Included with the speeder were a couple of nice cross section drawings of the unit. Charlie was a pretty decent draftsman. For many years he designed injection molds at a small tool and die shop in an alley on Heron street in San Francisco. Its all a snooty artsy area now but the die shop looks almost the same as it did back then. When I worked there it was down and dirty industrial area and you had to roust drunks out of the alley if you needed to move equipment around.
This cross section shows the clamp that attaches to the bottom of the quill housing. You can see the chuck shank rides in bearings that isolate it from the R-8 adapter and the machine spindle rotation.
The entire assembly moves up and down with the quill. In this shot you can see the v belt tensioner and the bearing housing for the idler pulleys. When I  used this many years ago the whole deal was rotated around to face away from the operator. Guarding is non existent and definitely close to the operators hands. The belts are very small and would probably not nip a finger off but I'm not too excited to try my theory out.

I fiddled around on the web trying to find these small cross section v belts without any luck. I called my drive component connection Ralph at Bearing Engineering in San Leandro and got the scoop on the belts. He found them easily. I guess they are a metric cross section or angle so I probably wasn't searching with the right search string. Ralph got me some prices right away but before I order the belts I wanted to measure the pulleys more accurately than I had previously by using a soft seamstress tape instead of a regular tape measure. It dawned on me that this might make a good article to write up so I took a few pictures this evening. Guess what I found on the box when I set up to take the pictures?
 Charlie put the belt numbers right on the box for me. I didn't even notice it until now.

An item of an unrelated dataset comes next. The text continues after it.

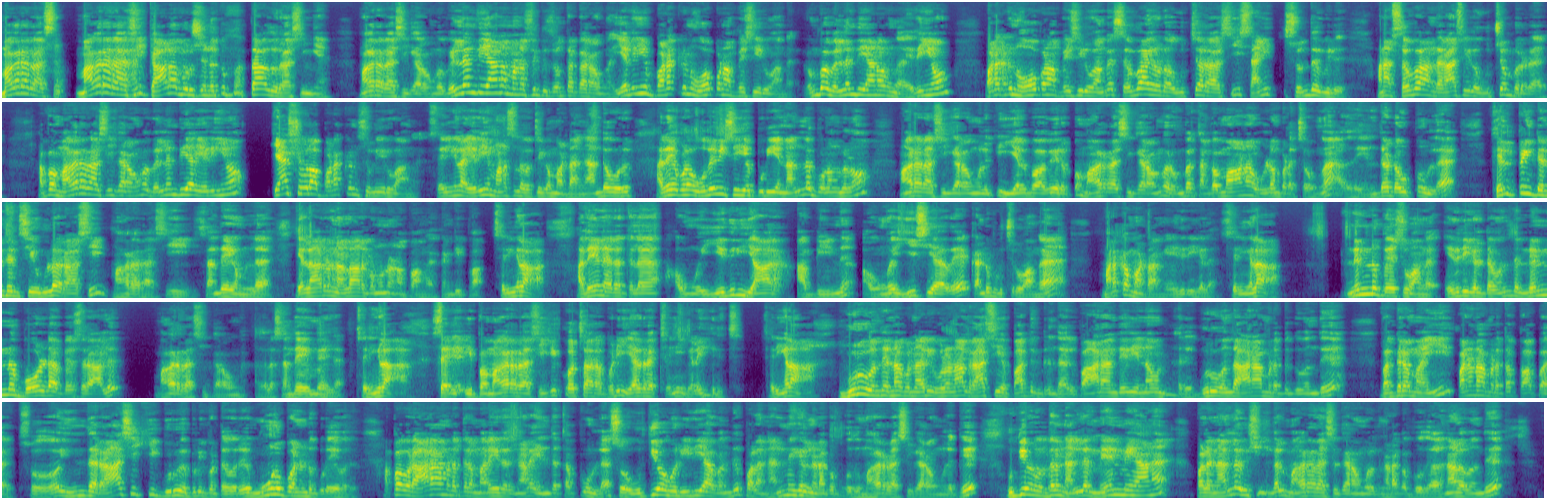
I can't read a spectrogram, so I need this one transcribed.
மகர ராசி. மகர ராசி காலபுருஷனுக்கு பத்தாவது ராசிங்க. மகர ராசிக்காரவங்க வெள்ளந்தியான மனசுக்கு சொந்தக்காரவங்க எதையும் படக்குன்னு ஓப்பனா பேசிடுவாங்க. ரொம்ப வெள்ளந்தியானவங்க எதையும் படக்குன்னு ஓப்பனா பேசிடுவாங்க. செவ்வாயோட உச்ச ராசி சனி சொந்த வீடு. ஆனா செவ்வாய் அந்த ராசியில உச்சம் பெறுறாரு. அப்ப மகர ராசிக்காரவங்க வெள்ளந்தியா எதையும் கேஷுவலா படக்குன்னு சொல்லிடுவாங்க சரிங்களா? எதையும் மனசுல வச்சுக்க மாட்டாங்க. அந்த ஒரு அதே போல உதவி செய்யக்கூடிய நல்ல குணங்களும் மகர ராசிக்காரவங்களுக்கு இயல்பாவே இருக்கும். மகர ராசிக்காரவங்க ரொம்ப தங்கமான உள்ளம் படைச்சவங்க. அதுல எந்த டவுட்டும் இல்ல. ஹெல்பிங் டெண்டன்சி உள்ள ராசி மகர ராசி. சந்தேகம் இல்ல. எல்லாரும் நல்லா இருக்கணும்னு நினைப்பாங்க. கண்டிப்பா. சரிங்களா? அதே நேரத்துல அவங்க எதிரி யார் அப்படின்னு அவங்க ஈஸியாவே கண்டுபிடிச்சிருவாங்க. மறக்க மாட்டாங்க எதிரிகளை. சரிங்களா? நின்னு பேசுவாங்க. எதிரிகள்கிட்ட வந்து நின்னு போல்டா பேசுற ஆளு மகர ராசிக்காரவங்க. அதுல சந்தேகமே இல்லை. சரிங்களா? சரி இப்ப மகர ராசிக்கு கோச்சாரப்படி ஏழரை சனி விலகிருச்சு. சரிங்களா? குரு வந்து என்ன பண்ணாரு? இவ்வளவு நாள் ராசியை பார்த்துக்கிட்டு இருந்தாரு. இப்ப ஆறாம் தேதி என்ன பண்ணாரு குரு வந்து ஆறாம் இடத்துக்கு வந்து வக்ரமாயி பன்னெண்டாம் இடத்தை பார்ப்பாரு. ஸோ இந்த ராசிக்கு குரு எப்படிப்பட்டவர்? மூணு பன்னெண்டு கூடியவர். அப்போ அவர் ஆறாம் இடத்துல மறைகிறதுனால எந்த தப்பும் இல்லை. ஸோ உத்தியோக ரீதியா வந்து பல நன்மைகள் நடக்க போகுது மகர ராசிக்காரவங்களுக்கு. உத்தியோகத்தில் நல்ல மேன்மையான பல நல்ல விஷயங்கள் மகர ராசிக்காரவங்களுக்கு நடக்க போகுது. அதனால வந்து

This is typical toolmaker behavior in case you don't know. In his letter that I found he mentioned his nephew had given him a nifty labeler. Direct quote from the letter,  

"When the keys are punched, it somehow prints the letters (looks like jet printing) in whatever size has been selected, and then runs the finished label out of the machine, where it can be separated from its backing, leaving a good glue for sticking in place." 

The world was changing pretty fast technologically in the early nineties. In many ways Charlie had a child like wonder at things we take for granted now. The first time I sent him a letter with color pictures imbedded in the letter he thought that was almost magic. I tried to get him playing with computers but he always resisted and rightfully so in retrospect. I think he realized that he would become obsessed with them at the expense of what he really loved to do which was work in the shop when ever the mood hit him. 

When I get the new belts I'll shoot some video of the high speed spindle in action and put them on the blog.

Thanks for looking


  1. Hmm, interesting! Never thought of such a thing.

  2. Hi Andre,

    Pretty cool. I shot a video of the unit running. Its on my channel somewhere.